Support for Protectionism is deduced from the idea that economic value arises from labour. Bastiat denounces this fallacy by pointing to the fact that the conditions of labour is differently in different places, most notably in respect to climate with some fruits being easier to cultivate some places than others, but also with the quality of the soil. This also applies equally to metals like steel and aluminium being dug out from the ground. Some places they are more accessible and abundant than other places, and thus with some countries thereby gaining a larger supply, they can sell them for cheaper, following the laws of supply and demand. Protectionism, in its essence, protects the producer at the expense of the consumer. What is seen is the American steel- and aluminium providers who sell the metals for equally or less than the foreign ones. What is not seen, or seen less clearly, is the amount the consumer could save by the tariff abstaining, and the taxpayer’s money serving a cause which is doomed to rupture.
How this works in practice, we may let Americans companies describe for themselves. Vox made a list of statements different American industries had of Trump’s decision, which is too long to copy word-for-word, but it essentially saw US car dealers, auto manufacturers, boat manufacturers, the beer industry, retailers, machinery manufacturers and US business groups all oppose the decision, saying it will damage their companies and industries. The steel- and aluminium producers, however, are – as we would expect – in favor.

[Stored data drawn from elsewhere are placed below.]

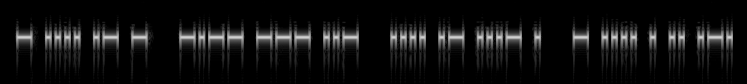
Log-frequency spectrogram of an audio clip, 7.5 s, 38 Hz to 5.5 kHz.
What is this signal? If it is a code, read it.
Morse code, heard as a keyed tone, about 25 wpm, 600 Hz. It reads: THAT YOU HAVE THEIR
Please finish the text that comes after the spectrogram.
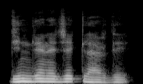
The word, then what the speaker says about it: dinleneceklerdi: Now, pay attention to first sentence pronunciation. Dinleneceklerdi. Dinleneceklerdi. See, miraculously my lips didn't move, and there was only one voice tone. Only thin sounds.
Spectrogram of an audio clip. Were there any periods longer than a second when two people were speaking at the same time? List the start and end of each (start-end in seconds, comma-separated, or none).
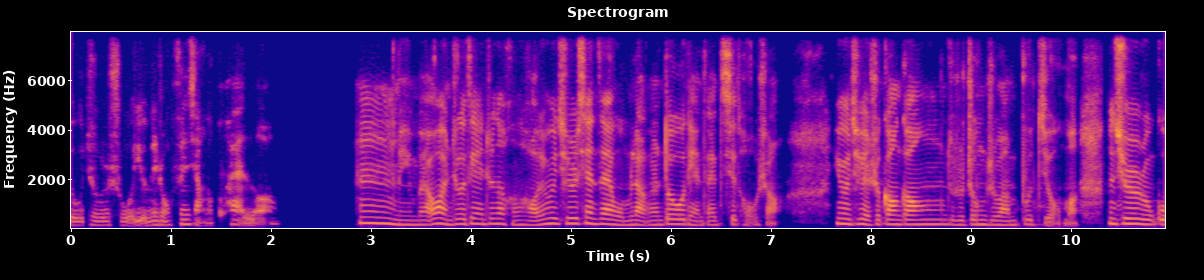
none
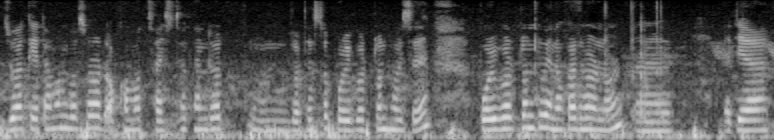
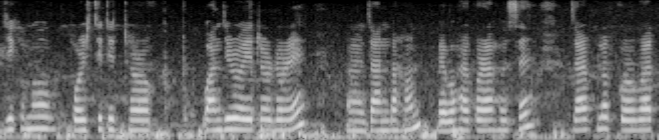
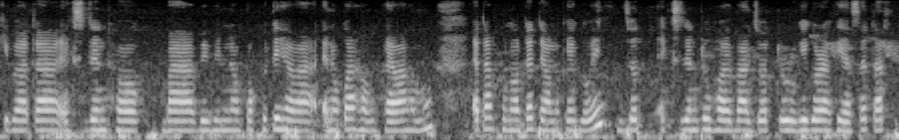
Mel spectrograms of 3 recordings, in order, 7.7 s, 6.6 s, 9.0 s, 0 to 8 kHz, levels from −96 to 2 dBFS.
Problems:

Remember what Bastiat said of that which is seen and that which is not seen in the political economy? Should we ignore all the other ones for the sake of the steel- and aluminium producers getting advantage over the ones doing a more efficient and better job, and the American manufacturers and businesses dependent on import of these materials? Bastiat makes clear that it isn’t the labour which produces value, but the exchange, and thus the result matters. We can’t keep throwing obstacles in the way of other businesses for the sake of “our’s” to be saved. It is not sustainable for the consumer and it is not sustainable for the economy, but only for the few producers which happen to gain advantage. Trade wars are good and easy to win, according to Trump, but, as with any war, while they may be easy to win and of advantage to a few people, it doesn’t mean that everyone else won’t end up in misery as a result.